Editor's note: This is the third in a weekly series of poll updates on the Nov. 2 presidential election.
This was the wildest polling week of the campaign! It began with Bush leading by 70 electoral votes. Then there was a massive (176-vote) post-debate swing to Kerry as Iowa, Wisconsin, Arkansas, Florida, Ohio, Nevada and New Hampshire returned to his column. Kerry was leading by 106 votes on Oct. 10, but then Florida, Ohio and Arkansas slipped back to Bush a day later resulting in a 269-269 electoral vote tie.
Kerry gained major ground in 21 states last week, while Bush improved slightly in nine. Kerry made significant improvements in 18 key swing states: New Hampshire (a 12.1 percent gain in the polls), Michigan, North Carolina, Oregon, Iowa, Missouri, Nevada, Arkansas, Minnesota, Arizona, Virginia, Wisconsin, Washington, Pennsylvania, Florida, Ohio and Colorado. Kerry also picked up 9 percent in Maryland, 8 percent in Illinois and 2.7 percent in New Jersey.
Bush's biggest improvement was in New Mexico, where Kerry's lead slid from 11.6 percent to 4.6 percent.
Although the combatants currently are knotted in the standings, Bush is more vulnerable, because six of his states with 95 electoral votes fall within polls' 4 percent margin of error, while Kerry has five vulnerable states, with 47 electoral votes at risk.

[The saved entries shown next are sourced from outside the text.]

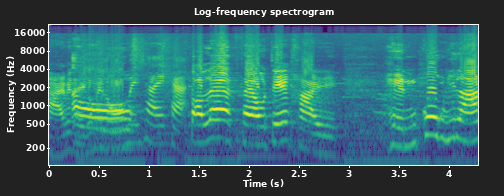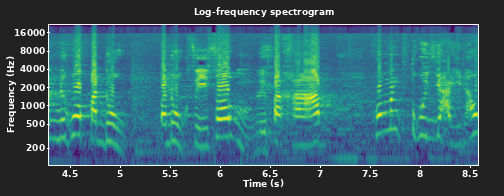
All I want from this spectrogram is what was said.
หายไปไหนอ๋ก็ไม่รู้ อไม่ใช่ค่ะ ตอนแรกแซวเจ๊ไข่ เห็นกุ้งที่ร้านนึกว่าปลาดุกปลาดุกสีส้มหรือปลาคาร์ฟ เพราะมันตัวใหญ่เท่า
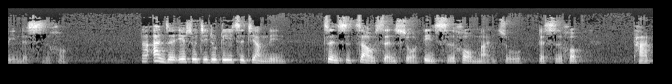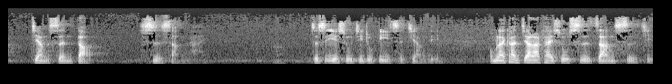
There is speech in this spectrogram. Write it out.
临的时候，那按着耶稣基督第一次降临，正是造神所定时候满足的时候，他降生到世上。这是耶稣基督第一次降临。我们来看加拉太书四章四节，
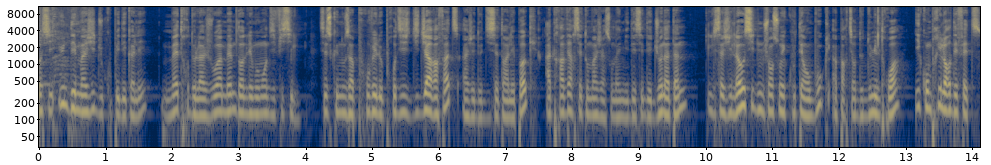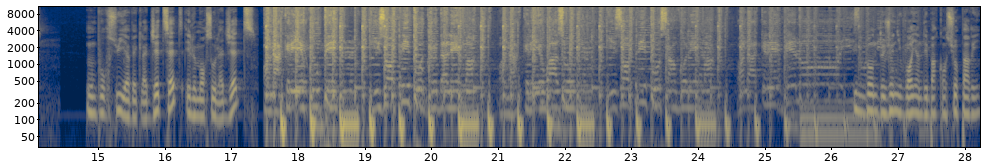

As usual, Florida was the most volatile state, ping-ponging from Bush up 7 percent (in a Quinnipiac poll released Oct. 6) to Kerry up 1.3 percent (in a Zogby survey released a day later) and back to Bush up 4 percent (in a Rasmussen result on Oct. 11). Over the past week, Kerry's situation has improved in all of the major national popular polls. On Oct. 11, Zogby found that Kerry was leading Bush by 3 percent which American Research Group also ascertained on Oct. 6. The Associated Press found Kerry in front by 4 percent, The Los Angeles Times put Kerry up by two points, The Economist and Greenberg Quinlan Rosner had Kerry up by 1 percent and Time, CBS and CNN found a tie.
Recent polls indicate Americans are dissatisfied with the country's direction under Bush. The latest wrong-track/right-track ratings: 54 percent/43 percent (Rasmussen, Oct. 9), 56 percent/40 percent (AP, Oct. 7), 57 percent/38 percent (Newsweek, Oct. 4) and 53 percent/42 percent (L.A. Times).
Incumbents with job approval ratings of 53 percent and higher usually get re-elected; those at 50 percent and lower lose. Bush's most recent job approval ratings: 47 percent (Zogby, Marist and CBS); 46 percent (AP and Newsweek); and 45 percent (ARG).
ABC/Money's consumer comfort index hit its lowest level since June 20 last week. The Conference Board's consumer confidence index is at its lowest level since May. Only 30 percent of those surveyed told ABC News (on Oct. 6) that they were better off now than they were when Bush became president.